━━━ AVAILABLE RECORDS

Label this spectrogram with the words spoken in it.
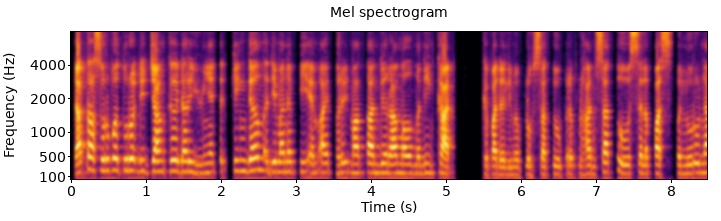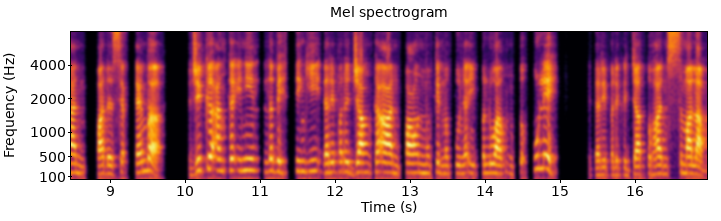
Data serupa turut dijangka dari United Kingdom di mana PMI perkhidmatan diramal meningkat kepada 51.1 selepas penurunan pada September. Jika angka ini lebih tinggi daripada jangkaan, pound mungkin mempunyai peluang untuk pulih daripada kejatuhan semalam.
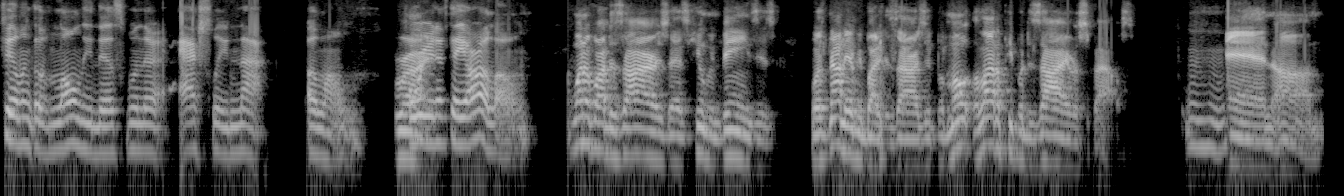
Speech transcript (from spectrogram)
feeling of loneliness when they're actually not alone, right. or even if they are alone? One of our desires as human beings is well, not everybody desires it, but mo- a lot of people desire a spouse. Mm-hmm. And um,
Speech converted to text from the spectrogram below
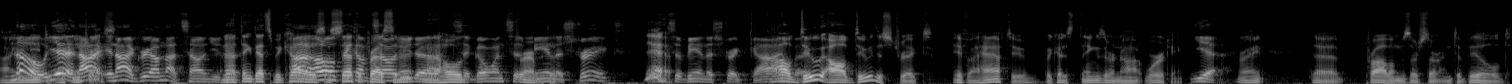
I no, need to, yeah, and I and I agree. I'm not telling you And that. I think that's because I don't to set think the I'm telling you precedent, and I to, hold to go into firm being with the strict. Yeah. To being the strict guy. I'll but- do I'll do the strict if I have to because things are not working. Yeah. Right, the problems are starting to build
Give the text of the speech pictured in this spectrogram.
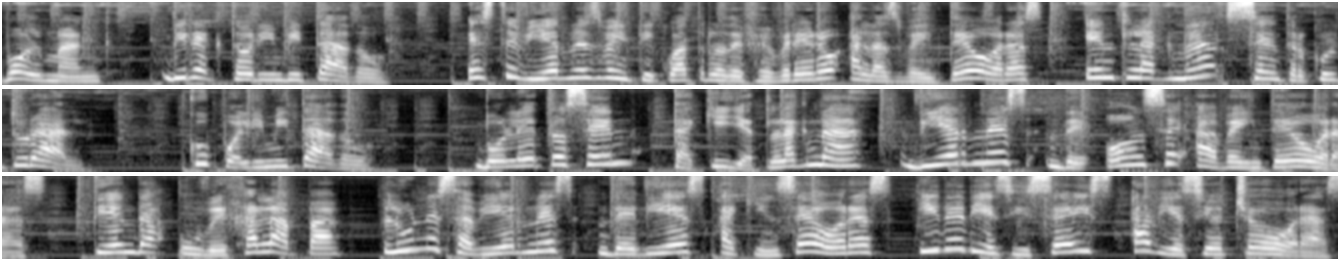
Bolman, director invitado. Este viernes 24 de febrero a las 20 horas en Tlacna Centro Cultural. Cupo limitado. Boletos en Taquilla Tlacna, viernes de 11 a 20 horas. Tienda V Jalapa, lunes a viernes de 10 a 15 horas y de 16 a 18 horas.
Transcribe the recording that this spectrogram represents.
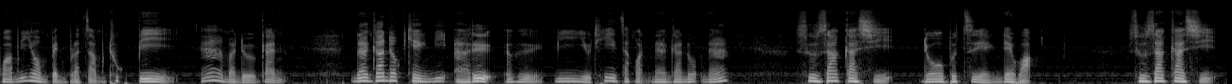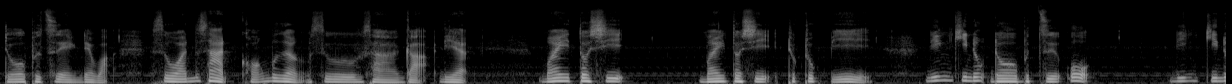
ความนิยมเป็นประจำทุกปีอ่ามาดูกัน นากาโนะเคงนิอารุก็คือมีอยู่ที่จังหวัดนากาโนะนะซูซากะชิโดบุตเองเดวะซูซากะชิโดบุตเองเดวะสวนสัตว์ของเมืองซูซากะเนี่ยไมโตชิไมโตชิทุกๆปี人気の動物を 人気の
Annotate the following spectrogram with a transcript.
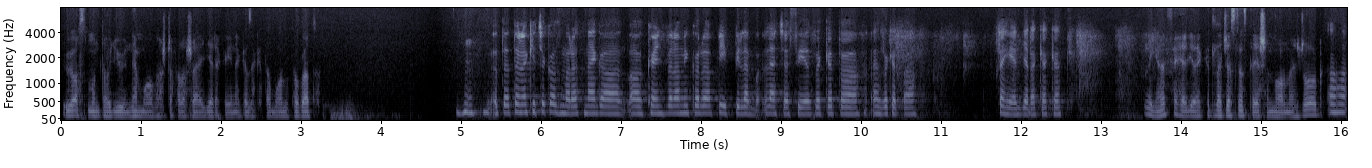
Ő azt mondta, hogy ő nem olvasta fel a saját gyerekeinek ezeket a mondatokat. Tehát neki csak az maradt meg a, a könyvben, amikor a Pippi le, lecseszi ezeket a, ezeket a fehér gyerekeket. Igen, a fehér gyereket lecseszni, az teljesen normális dolog. Aha.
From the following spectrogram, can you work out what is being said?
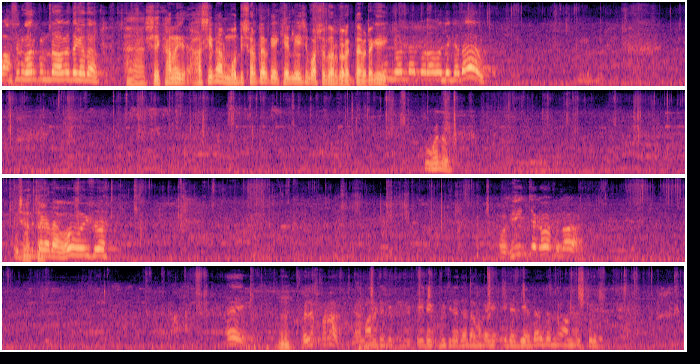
বাসের ঘর কোনটা হবে দেখে দাও। হ্যাঁ সেখানে হাসিনা আর মোদী সরকারকে এখানে নিয়ে এসে বসর ঘর করে রাখতে হবে নাকি দেখে দাও। খুব ভালো উপরে টাকা দাও ওই শো জায়গা পেলা এই।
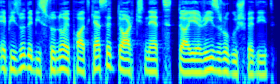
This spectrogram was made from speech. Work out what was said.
اپیزود 29 پادکست دارکنت دایریز رو گوش بدید.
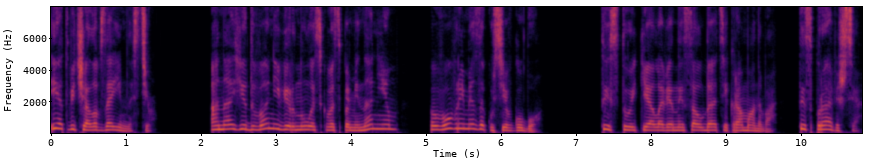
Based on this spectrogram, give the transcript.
и отвечала взаимностью. Она едва не вернулась к воспоминаниям, вовремя закусив губу. «Ты стойкий оловянный солдатик Романова. Ты справишься»,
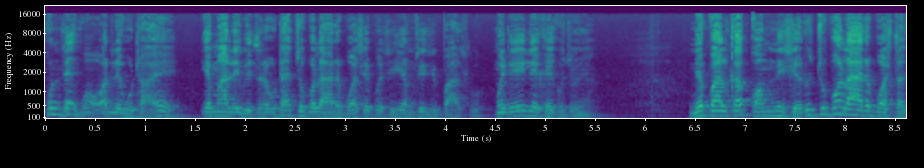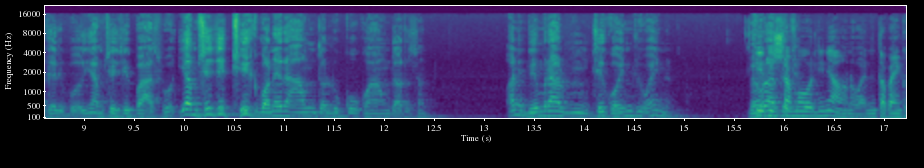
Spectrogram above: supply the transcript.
कुन चाहिँ अरूले उठाए एमाले भित्र उठाए चुप लाएर बसेपछि एमसिसी पास भयो। मैले यही लेखेको छु यहाँ। नेपालका कम्युनिस्टहरू चुप लाएर बस्दाखेरि भयो एमसिसी पास भयो। एमसिसी ठिक भनेर आउनु त लु को को आउँदो रहेछन्। अनि भीमराव ठिक होइन कि होइन? केपी शर्मा ओली नै आउनु भयो नि तपाईँको।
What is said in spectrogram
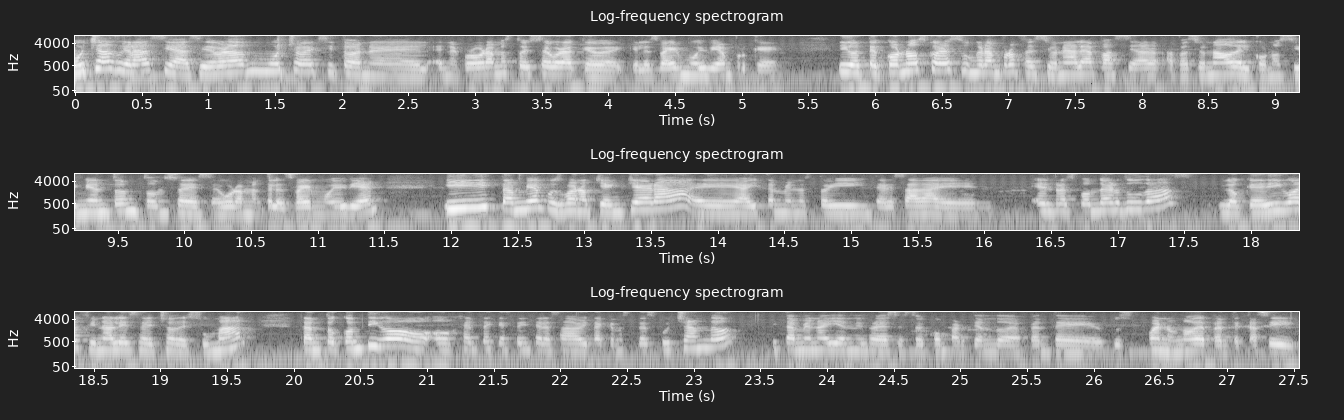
Muchas gracias y de verdad mucho éxito en el, en el programa. Estoy segura que, les va a ir muy bien porque, digo, te conozco, eres un gran profesional apasionado del conocimiento, entonces seguramente les va a ir muy bien. Y también, pues bueno, quien quiera, eh, ahí también estoy interesada en, en, responder dudas. Lo que digo al final es hecho de sumar, tanto contigo o, o, gente que esté interesada ahorita que nos esté escuchando. Y también ahí en mis redes estoy compartiendo de repente, pues bueno, no de casi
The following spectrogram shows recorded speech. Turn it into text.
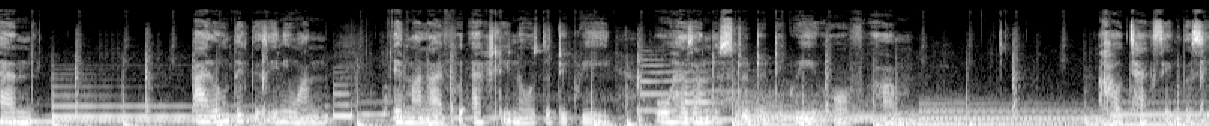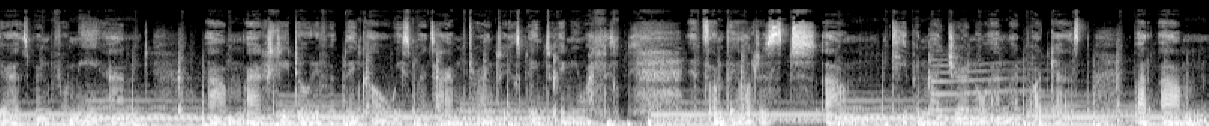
And I don't think there's anyone in my life who actually knows the degree or has understood the degree of um, how taxing this year has been for me. And um, I actually don't even think I'll waste my time trying to explain to anyone. it's something I'll just um, keep in my journal and my podcast. But um,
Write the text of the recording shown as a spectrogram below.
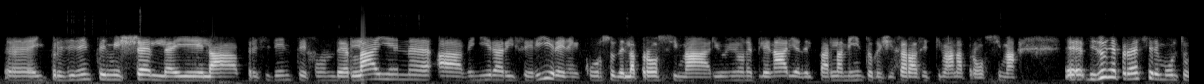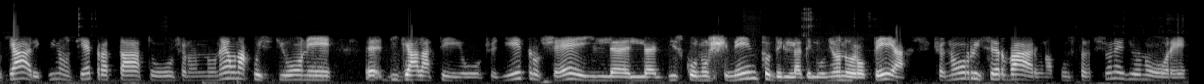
eh, il presidente Michel e la presidente von der Leyen a venire a riferire nel corso della prossima riunione plenaria del Parlamento che ci sarà settimana prossima. Eh, bisogna però essere molto chiari, qui non si è trattato, cioè non, non è una questione eh, di Galateo, cioè dietro c'è il, il disconoscimento della, dell'Unione Europea cioè non riservare una postazione di onore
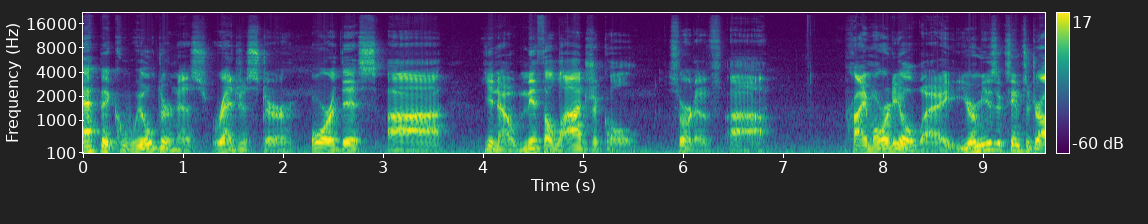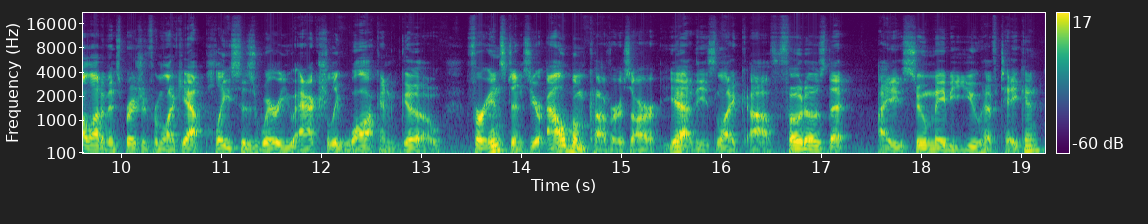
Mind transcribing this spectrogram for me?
epic wilderness register or this uh, you know mythological sort of uh, primordial way your music seems to draw a lot of inspiration from like yeah places where you actually walk and go. For instance your album covers are yeah these like uh, photos that i assume maybe you have taken?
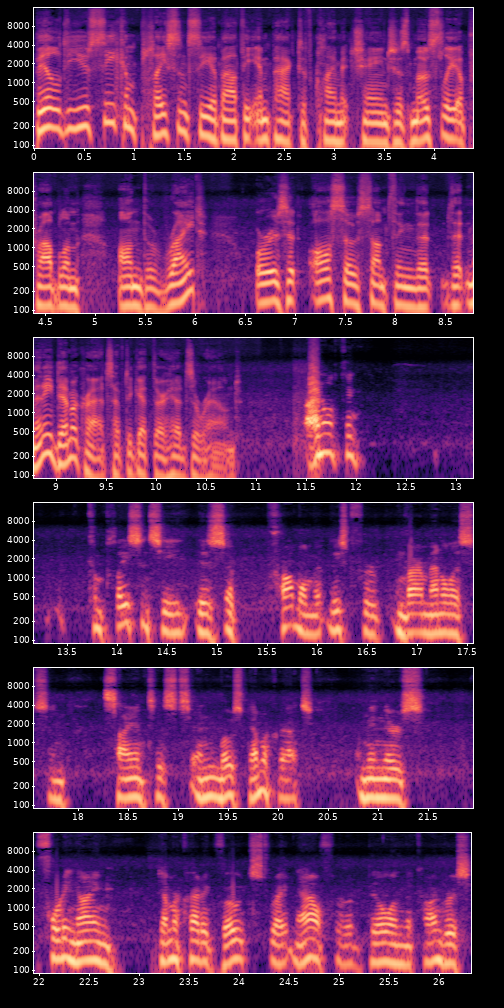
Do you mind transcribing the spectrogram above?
Bill, do you see complacency about the impact of climate change as mostly a problem on the right, or is it also something that, that many Democrats have to get their heads around? I don't think complacency is a problem, at least for environmentalists and scientists and most Democrats. I mean, there's 49 Democratic votes right now for a bill in the Congress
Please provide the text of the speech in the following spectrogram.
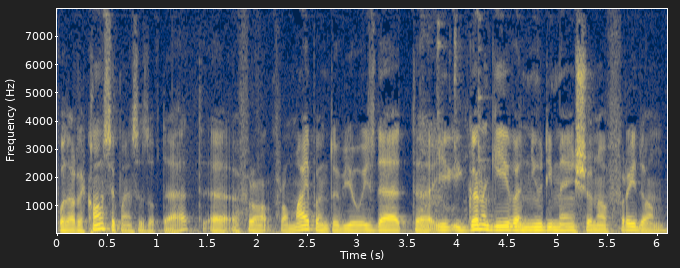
what are the consequences of that? Uh, from from my point of view, is that uh, you're going to give a new dimension of freedom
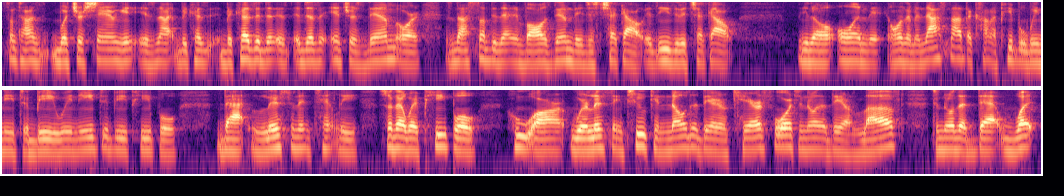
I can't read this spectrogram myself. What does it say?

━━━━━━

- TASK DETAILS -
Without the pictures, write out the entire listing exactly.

- TASK SOLUTION -
Label this spectrogram with the words spoken in it.
Data serupa turut dijangka dari United Kingdom di mana PMI perkhidmatan diramal meningkat kepada 51.1 selepas penurunan pada September. Jika angka ini lebih tinggi daripada jangkaan, pound mungkin mempunyai peluang untuk pulih daripada kejatuhan semalam.
Speech transcript (from spectrogram)
feeling of loneliness when they're actually not alone, right. or even if they are alone? One of our desires as human beings is well, not everybody desires it, but mo- a lot of people desire a spouse. Mm-hmm. And um,
Speech converted to text from the spectrogram below
I no, need to, yeah, and I and I agree. I'm not telling you And that. I think that's because I don't to set think the I'm telling you precedent, and I to, hold to go into firm being with the strict. Yeah. To being the strict guy. I'll but- do I'll do the strict if I have to because things are not working. Yeah. Right, the problems are starting to build
Give the text of the speech pictured in this spectrogram.
Bolman, director invitado. Este viernes 24 de febrero a las 20 horas en Tlacna Centro Cultural. Cupo limitado. Boletos en Taquilla Tlacna, viernes de 11 a 20 horas. Tienda V Jalapa, lunes a viernes de 10 a 15 horas y de 16 a 18 horas.
Transcribe the recording that this spectrogram represents.
ความนิยมเป็นประจำทุกปีอ่ามาดูกัน นากาโนะเคงนิอารุก็คือมีอยู่ที่จังหวัดนากาโนะนะซูซากะชิโดบุตเองเดวะซูซากะชิโดบุตเองเดวะสวนสัตว์ของเมืองซูซากะเนี่ยไมโตชิไมโตชิทุกๆปี人気の動物を 人気の
Annotate the following spectrogram with a transcript.
Ő azt mondta, hogy ő nem olvasta fel a saját gyerekeinek ezeket a mondatokat. Tehát neki csak az maradt meg a, a könyvben, amikor a Pippi le, lecseszi ezeket a, ezeket a fehér gyerekeket. Igen, a fehér gyereket lecseszni, az teljesen normális dolog. Aha.
From the following spectrogram, can you work out what is being said?
বাসের ঘর কোনটা হবে দেখে দাও। হ্যাঁ সেখানে হাসিনা আর মোদী সরকারকে এখানে নিয়ে এসে বসর ঘর করে রাখতে হবে নাকি দেখে দাও। খুব ভালো উপরে টাকা দাও ওই শো জায়গা পেলা এই।
This spectrogram was made from speech. Work out what was said.
اپیزود 29 پادکست دارکنت دایریز رو گوش بدید.
Based on this spectrogram, give the transcript.
и отвечала взаимностью. Она едва не вернулась к воспоминаниям, вовремя закусив губу. «Ты стойкий оловянный солдатик Романова. Ты справишься»,
Spectrogram above: supply the transcript.
कुन चाहिँ अरूले उठाए एमाले भित्र उठाए चुप लाएर बसेपछि एमसिसी पास भयो। मैले यही लेखेको छु यहाँ। नेपालका कम्युनिस्टहरू चुप लाएर बस्दाखेरि भयो एमसिसी पास भयो। एमसिसी ठिक भनेर आउनु त लु को को आउँदो रहेछन्। अनि भीमराव ठिक होइन कि होइन? केपी शर्मा ओली नै आउनु भयो नि तपाईँको।
What is said in spectrogram
Muchas gracias y de verdad mucho éxito en el, en el programa. Estoy segura que, les va a ir muy bien porque, digo, te conozco, eres un gran profesional apasionado del conocimiento, entonces seguramente les va a ir muy bien. Y también, pues bueno, quien quiera, eh, ahí también estoy interesada en, en, responder dudas. Lo que digo al final es hecho de sumar, tanto contigo o, o, gente que esté interesada ahorita que nos esté escuchando. Y también ahí en mis redes estoy compartiendo de repente, pues bueno, no de casi
The following spectrogram shows recorded speech. Turn it into text.
And I don't think there's anyone in my life who actually knows the degree or has understood the degree of um, how taxing this year has been for me. And um, I actually don't even think I'll waste my time trying to explain to anyone. it's something I'll just um, keep in my journal and my podcast. But um,
Write the text of the recording shown as a spectrogram below.
eh, il presidente Michel e la presidente von der Leyen a venire a riferire nel corso della prossima riunione plenaria del Parlamento che ci sarà settimana prossima. Eh, bisogna però essere molto chiari, qui non si è trattato, cioè non, non è una questione eh, di Galateo, cioè dietro c'è il, il disconoscimento della, dell'Unione Europea cioè non riservare una postazione di onore
Mind transcribing this spectrogram for me?
epic wilderness register or this uh, you know mythological sort of uh, primordial way your music seems to draw a lot of inspiration from like yeah places where you actually walk and go. For instance your album covers are yeah these like uh, photos that i assume maybe you have taken?
Do you mind transcribing the spectrogram above?
Bill, do you see complacency about the impact of climate change as mostly a problem on the right, or is it also something that, that many Democrats have to get their heads around? I don't think complacency is a problem, at least for environmentalists and scientists and most Democrats. I mean, there's 49 Democratic votes right now for a bill in the Congress
Please provide the text of the speech in the following spectrogram.
what are the consequences of that? Uh, from from my point of view, is that uh, you're going to give a new dimension of freedom
I can't read this spectrogram myself. What does it say?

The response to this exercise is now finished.